With only 17 days remaining to Memorial Day weekend, East Hampton Town’s Ordinance Enforcement and Animal Control Departments are both short-staffed, Patrick Gunn, the town’s public safety division administrator and an assistant town attorney, told the town board on Tuesday.
Four full-time officers and one part-timer are assigned to code enforcement. A senior ordinance enforcement officer — “probably the most productive one,” Mr. Gunn told the board — was injured while fighting last month’s wildfire, and could be out of work indefinitely.
And, he said, an animal control officer will begin a maternity leave soon, leaving just one officer remaining in that department. With a smaller staff, said Mr. Gunn, “The same level of service isn’t possible.”
“We’re working at full capacity all the time,” he said.” I’m telling you, last summer’s numbers are not sustainable.” Summers bring more code violations and a heavier workload.

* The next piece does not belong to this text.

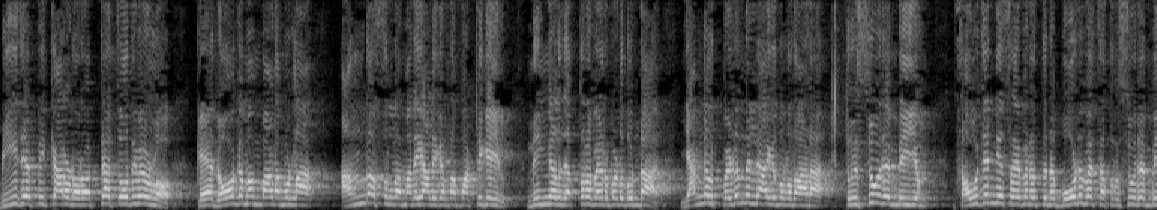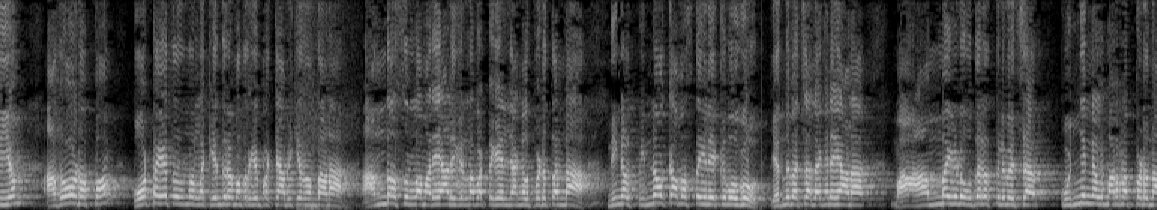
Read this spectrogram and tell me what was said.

The division’s budget does not contain extra money for new hires, Mr. Gunn said. “I’m not asking you for anything specific,” he told the board. “I’m just telling you what the facts are. I’m just asking you to evaluate the situation and decide what you want to do.” To replace the two employees who will be out over the summer would cost about $22,000, he said, or possibly less.

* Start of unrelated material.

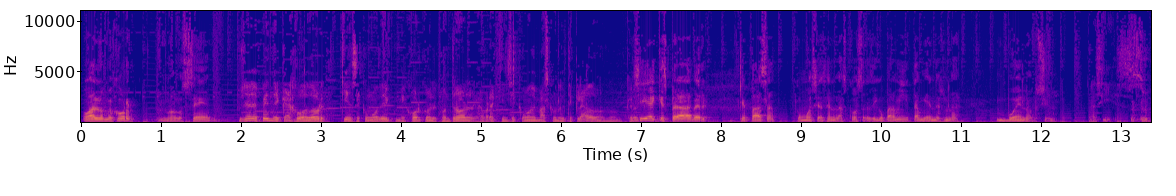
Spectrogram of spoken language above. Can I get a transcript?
O a lo mejor, no lo sé, Pues ya depende de cada jugador quién se acomode mejor con el control. Habrá quien se acomode más con el teclado, ¿no? Creo sí hay que esperar a ver qué pasa, cómo se hacen las cosas. Digo, para mí también es una buena opción. Así es.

His presentation sparked a contentious discussion among board members.
“I’m not convinced of the shortcomings,” said Supervisor Bill Wilkinson. “You don’t issue 680 code enforcement violations through stealth code enforcement officers,” he added, referring to the number of summonses racked up against the Surf Lodge in Montauk last year. “There’s real stuff going on.”
“I’ve heard repeatedly from the business community, from the residents, that they need more code enforcement,” said Councilman Peter Van Scoyoc. Councilwoman Sylvia Overby agreed, saying she would vote to provide enough resources to code enforcement so that all the bases could be covered and nothing “overlooked.”
Councilwoman Theresa Quigley took umbrage at that comment. Ms. Overby said she had not meant to imply any complaint about the Code Enforcement Department. Code enforcement is key to the “quality of life” issues residents are most concerned about, she said.
But, Ms. Quigley said, “I’m entitled to hear and to understand implications.” “We’re not overlooking anything. . . .” Mr. Gunn said. “Can we cover everything in the entire code? No.”
“Yes, I’m sure that we can do better, but certainly we’ve taken it and moved it from a completely chaotic, unfocused department to something I’m proud of,” said Ms. Quigley. “There are a million laws that can be violated. The question comes down to, what is the priority? Do we want to have 100 code enforcement officers? I don’t think so.”
“I have no problem finding another code enforcement officer,” Ms. Overby told Mr. Gunn. “Whether it’s part-time or not.”
Ms. Quigley continued, warning that her comments were “going to be inflammatory. But I don’t care,” she said. “What the heck, and I say what the heck because everything I say is inflammatory.”
The Code Enforcement Department, Ms. Quigley said, is “overburdened by obstructionist activity that doesn’t allow them to focus on their job, and if they could focus on their job without being constantly harassed, then they could get a lot more done.”
“I will manage whatever resources you give me to the best of my ability,” Mr. Gunn said. Councilman Dominick Stanzione and Mr. Van Scoyoc both praised his department’s achievements. “I want to continue to give you the resources to continually improve the scope of what you’re able to do,” said Mr. Van Scoyoc.
“Pat is one of the individuals that is managing performance, which has not been done in this town,” Mr. Wilkinson said.
Mr. Gunn’s report also raised the question of just what the board had meant to authorize regarding the hiring of a new part-time fire marshal. Dave Browne, the chief fire marshal, and Mr. Gunn had requested the addition to the department staff, which had been cut back, at a previous board meeting. Ms. Overby and Mr. Van Scoyoc said they believed the board had agreed to hire a year-round part-timer, which Mr. Gunn said was the request, but Ms. Quigley and Mr. Wilkinson said their intent was to hire someone for the summer season only.